→ Task to carry out
Beginning with the line that holds "I want you to" and ending with the last line below, please copy every line exactly, add nothing, and leave out the pictures.

Content starts

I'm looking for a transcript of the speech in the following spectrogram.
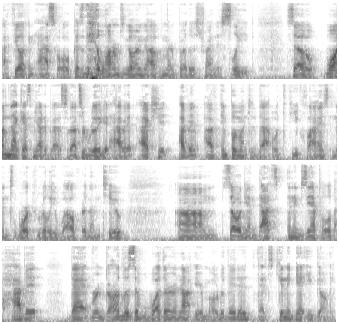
I feel like an asshole because the alarm's going off and my brother's trying to sleep. So one, that gets me out of bed. So that's a really good habit. I actually, I've I've implemented that with a few clients, and it's worked really well for them too. Um, so again, that's an example of a habit that, regardless of whether or not you're motivated, that's going to get you going.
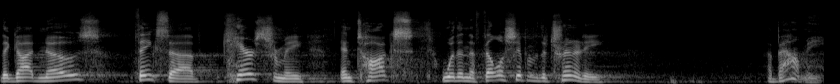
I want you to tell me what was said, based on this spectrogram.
that God knows, thinks of, cares for me, and talks within the fellowship of the Trinity about me.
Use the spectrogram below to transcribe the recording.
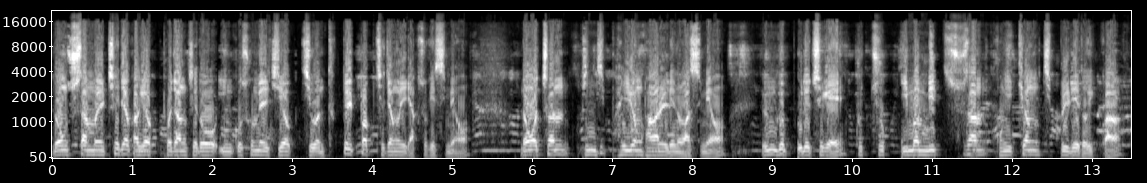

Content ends

→ Answer for this exercise
I want you to tell me what was said, based on this spectrogram.
that God knows, thinks of, cares for me, and talks within the fellowship of the Trinity about me.
Use the spectrogram below to transcribe the recording.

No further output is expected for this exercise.